On the other hand, dietary supplements are actually very popular. People think: "I'll take it, it will not hurt me, but it can help." Therefore, many people take handfuls of supplements and spend a lot of money on it.They feel they do something for their health, and this is quite simple, because you just need to go to the pharmacy, buy pills and take them.

The decision to vaccinate is much more serious, because we have to go get stung. It's some kind of procedure. There's a qualification to this procedure. It is much more engaging, requires more time and commitment. I would absolutely not see a place for this kind of TV promotion.

I believe in education. People should be taught about public health by all possible means, including through all media. They need to know what immunity is, what viruses are, how vaccines work. Why do I get vaccinated, what will result from the vaccination, why will I have a headache after vaccination or will I have a fever?

No such information is provided. This is about building awareness and readiness for the vaccine. You can't make marketing videos about vaccinations. But you can create educational content that should be widely available.

In my opinion, there are no such information and consultation points in Poland, where the patient could call and consult there, whether to get vaccinated or not. At many vaccination points, there are only nurses, pharmacists or paramedics. For obvious reasons, they will not answer complex medical questions. We have a lot of people who are taking various medications; they are chronically ill. These people have doubts, often justified, about whether to get a shot or not. Such question cannot be answered at the vaccination point, since only doctors have the qualifications to answer them.


Some say the pandemic is coming to an end. In many Western European countries, in which the percentage of the vaccinated population is much higher, politicians consider abolishing the pandemic-related restrictions altogether. Do you think that the vaccination campaign in Poland has failed? What can be done to encourage the unvaccinated to get a jab?

It is never too late for education or promotion of care of your own health. Every day I see new patients who decide to get vaccinated. There are very few of them, but the fact that every day someone appears at the vaccination point means that the program to combat covid is not dead yet.

We have two goals. The first one is to vaccinate as many people at risk as possible with the third dose, because here we know that vaccination saves life and health. The second goal is to slowly but consistently encourage younger generations to vaccination. I believe that we also need to break out of the information bubble, according to which in Poland there is an anti-vaccination hatred everywhere, and people are negative about vaccination, and therefore it makes no sense to take any actions related to public health.

I don't agree with that. I take part in various training courses in workplaces, where we train several hundred people at one meeting. Among these people, there are still those who ask specific questions, for example: "if I had a food allergy, can I get vaccinated?”. If such people's doubts are met and dispelled, the chances are higher that a person decides to get a jab.
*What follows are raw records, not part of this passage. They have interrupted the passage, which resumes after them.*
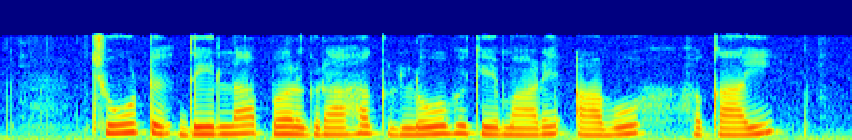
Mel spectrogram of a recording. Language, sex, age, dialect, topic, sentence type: Magahi, female, 25-30, Southern, banking, statement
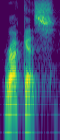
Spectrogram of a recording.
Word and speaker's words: ruckus: But the implication is how do you say that word? Roxious? Really, ruckus.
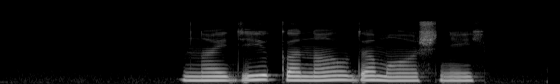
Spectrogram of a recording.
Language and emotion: Russian, sad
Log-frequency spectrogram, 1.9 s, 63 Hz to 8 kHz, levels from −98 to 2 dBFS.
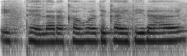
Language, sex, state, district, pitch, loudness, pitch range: Hindi, female, Chhattisgarh, Bilaspur, 230 Hz, -12 LUFS, 225-240 Hz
The same applies to the third dose. There are numerous people who had been vaccinated with two doses last Spring, and in the fall they nevertheless went down with COVID-19. Some of these people don't need to get the third dose now, it just needs to be recorded in the system that yes, they didn't take the third dose, but they have high levels of antibodies, so they do not to take another jab as soon as now.
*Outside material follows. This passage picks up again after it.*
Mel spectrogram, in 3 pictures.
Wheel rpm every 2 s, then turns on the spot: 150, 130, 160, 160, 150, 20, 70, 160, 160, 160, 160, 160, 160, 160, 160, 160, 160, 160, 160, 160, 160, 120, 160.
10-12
There are a lot of such patients got over COVID-19 late 2021 even if they had previously been vaccinated. These people do not necessarily need to be vaccinated immediately with a third dose. They will be able to do this when their level of antibodies fall, so that those people are again exposed to a severe course of the disease.
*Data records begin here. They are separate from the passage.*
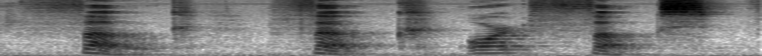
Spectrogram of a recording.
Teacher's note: when you read the word folks, you got to leave out the sound of L. So it's not forks, but it's just folks.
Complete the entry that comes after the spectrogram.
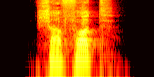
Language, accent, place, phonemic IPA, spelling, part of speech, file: German, Germany, Berlin, /ʃaˈfɔt/, Schafott, noun, De-Schafott.ogg
- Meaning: scaffold (for executing people)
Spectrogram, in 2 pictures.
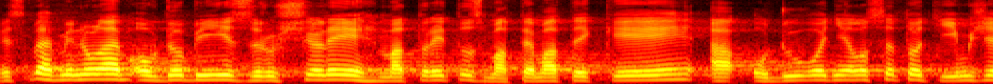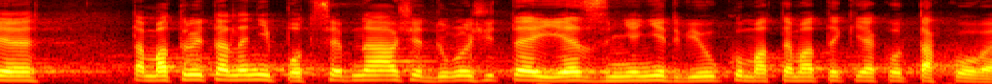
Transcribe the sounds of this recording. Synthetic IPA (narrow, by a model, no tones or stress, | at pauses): mɪsmɛvmɪnulɛːmʔo̞bdo̞biːzɾuʃɪlɪmat̪uɾɪt̪uzmat̪ɛmat̪ɪkɪʔaʔoduːvo̞dɲɪlo̞sɛt̪o̞ciːmʒɛ | t̪amat̪uɾɪt̪anɛɲipo̞t̪r̝̥ɛbnaːʒɛduːlɛʒɪt̪ɛːjɛzmɲɛɲɪd̪viːukumat̪ɛmat̪ɪkɪjako̞t̪ako̞vɛ̰ː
The interview was conducted by Euractiv Poland, one of the IMMUNION partner.